Article published in:Syntactic Complexity: Diachrony, acquisition, neuro-cognition, evolution
Edited by T. Givón and Masayoshi Shibatani
[Typological Studies in Language 85] 2009
► pp. 491–506
Syntactic complexity in the brain
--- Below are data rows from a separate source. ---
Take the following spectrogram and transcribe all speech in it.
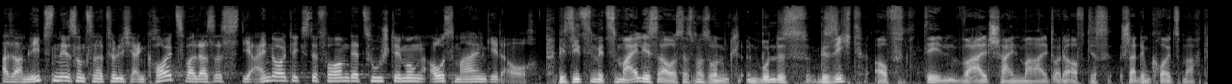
Also am liebsten ist uns natürlich ein Kreuz, weil das ist die eindeutigste Form der Zustimmung. Ausmalen geht auch. Wie sieht es mit Smileys aus, dass man so ein, ein buntes Gesicht auf den Wahlschein malt oder auf das statt im Kreuz macht?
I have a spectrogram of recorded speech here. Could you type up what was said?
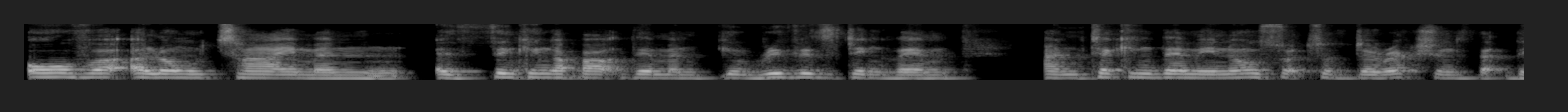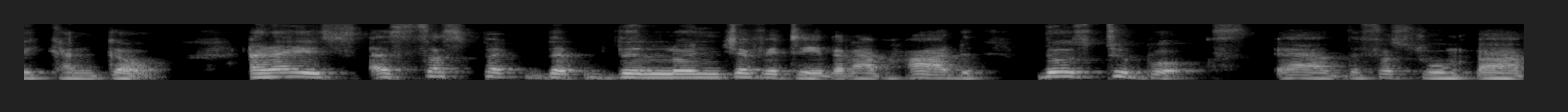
over a long time and uh, thinking about them and revisiting them and taking them in all sorts of directions that they can go. And I, I suspect that the longevity that I've had, those two books, uh, the first one, uh,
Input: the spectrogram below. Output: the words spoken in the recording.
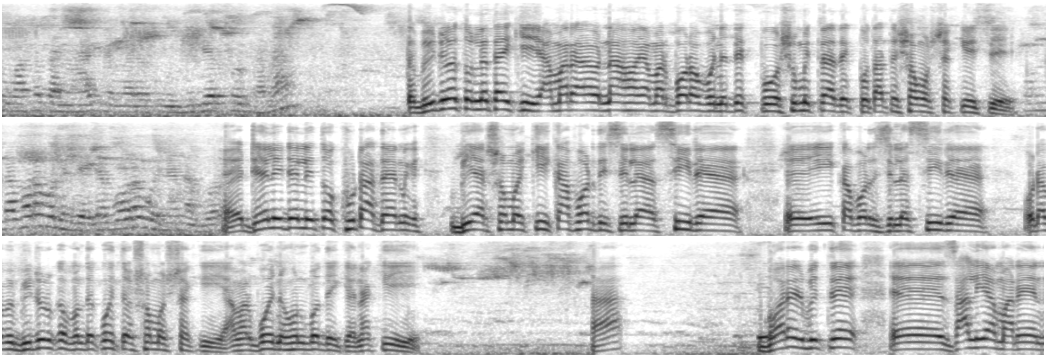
তোমার সাথে আমি হাইতে ভিডিও করবে তো ভিডিও তুললে তাই কি? আমার না হয় আমার বড় বোনে দেখব সুমিত্রা দেখব তাতে সমস্যা কি হয়েছে? না না ডেলি ডেলি তো খুঁটা দেন বিয়ার সময় কি কাপড় দিছিলে সিরে এই কাপড় দিছিলে সিরে ওটা আমি ভিডিওর মধ্যে কইতে সমস্যা কি? আমার বই শুনব দেখে নাকি? হ্যাঁ? ঘরের ভিতরে জালিয়া মারেন।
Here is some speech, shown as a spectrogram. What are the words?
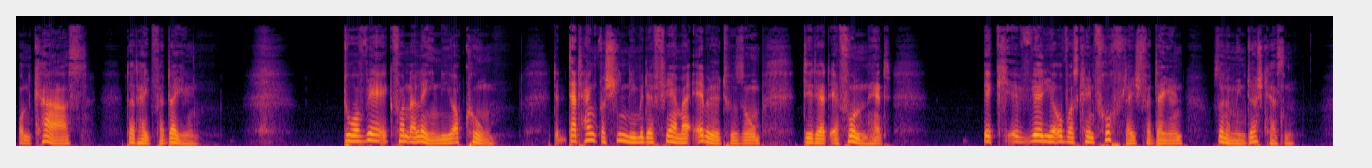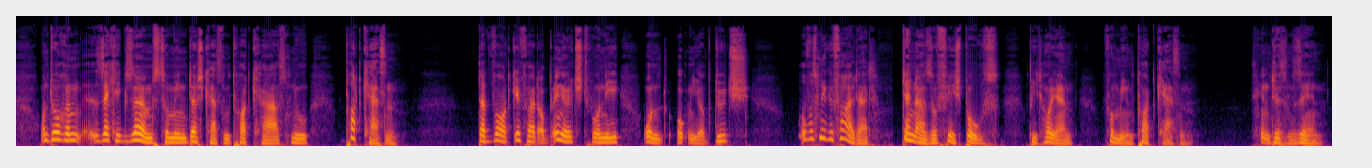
Und Cast, dat heit verdeilen. Da wär ich von allein nie abkommen. Dat, hangt wahrscheinlich mit der Firma Apple zusammen, die dat erfunden hat. Ich will ja auch was kein Fruchtfleisch verdeilen, sondern min Döschkassen. Und darum sag ich söms zu min Döschkassen-Podcast nu Podcasten. Dat Wort gifert ob Englisch zwar nie und auch nie ob Deutsch, o was mir gefallen hat. Denn also viel Spaß, Piet Heuern von min Podcasten. In diesem Sinn.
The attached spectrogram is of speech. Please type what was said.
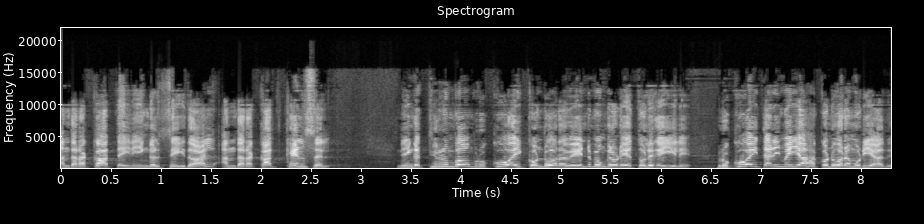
அந்த ரக்காத்தை நீங்கள் செய்தால் அந்த ரக்காத் கேன்சல் நீங்க திரும்பவும் ருக்குவை கொண்டு வர வேண்டும் உங்களுடைய தொழுகையிலே. ருக்குவை தனிமையாக கொண்டு வர முடியாது.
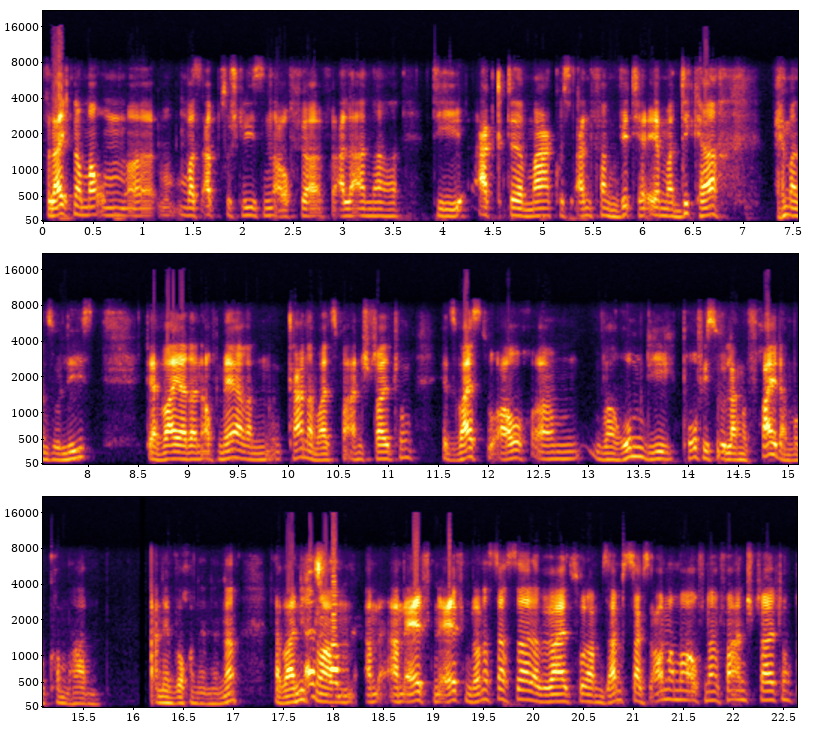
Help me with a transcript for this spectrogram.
Vielleicht nochmal, um, äh, um was abzuschließen, auch für, für alle anderen. Die Akte Markus Anfang wird ja immer dicker, wenn man so liest. Der war ja dann auf mehreren Karnevalsveranstaltungen. Jetzt weißt du auch, ähm, warum die Profis so lange frei dann bekommen haben an dem Wochenende. Ne? Da war nicht das nur war am, am, am 11.11. .11. Donnerstag da, da war jetzt so am Samstags auch nochmal auf einer Veranstaltung.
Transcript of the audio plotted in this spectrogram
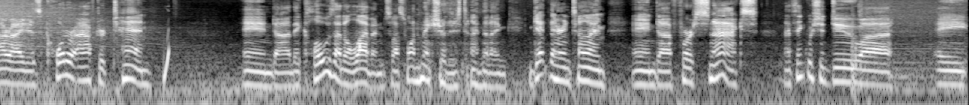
All right, it's quarter after 10 and uh, they close at 11 so i just want to make sure there's time that i get there in time. And uh, for snacks i think we should do uh, a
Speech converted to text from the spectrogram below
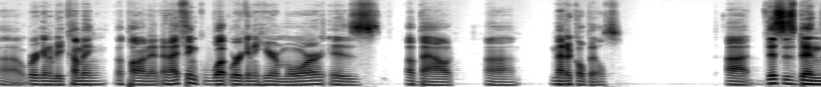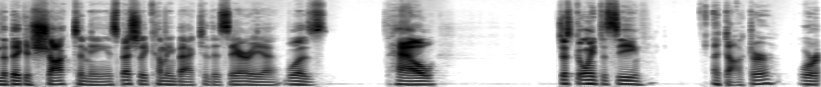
Uh, we're going to be coming upon it, and I think what we're going to hear more is about uh, medical bills. Uh, this has been the biggest shock to me, especially coming back to this area, was how just going to see a doctor or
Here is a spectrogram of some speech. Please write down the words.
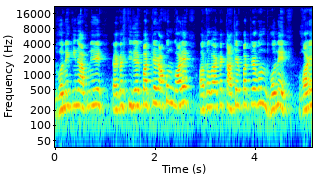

The current chapter considers neuronal circuits in the human brain that represent a neuroanatomical basis for the processing of syntactic complexities. We will present data from event-related brain potential studies and from functional and structural brain imaging studies to elucidate the brain’s underpinnings for syntactic processing. The data shall indicate that the processing of syntactic dependencies is subserved by two distinct networks of brain areas, one involving the deep frontal operculum and the anterior part of the superior temporal gyrus (STG), holding responsible for the processing of local dependencies, the other involving Broca’s area and the posterior part of the STG, holding responsible for the processing of hierarchical dependencies. Structural brain data are referred that identify two separate neural fiber pathways for these two networks. These findings are supported by ontogenetic and phylogenetic comparison. The data suggest functional and structural separation for the processing of different levels of syntactic complexity.
Published online: 22 April 2009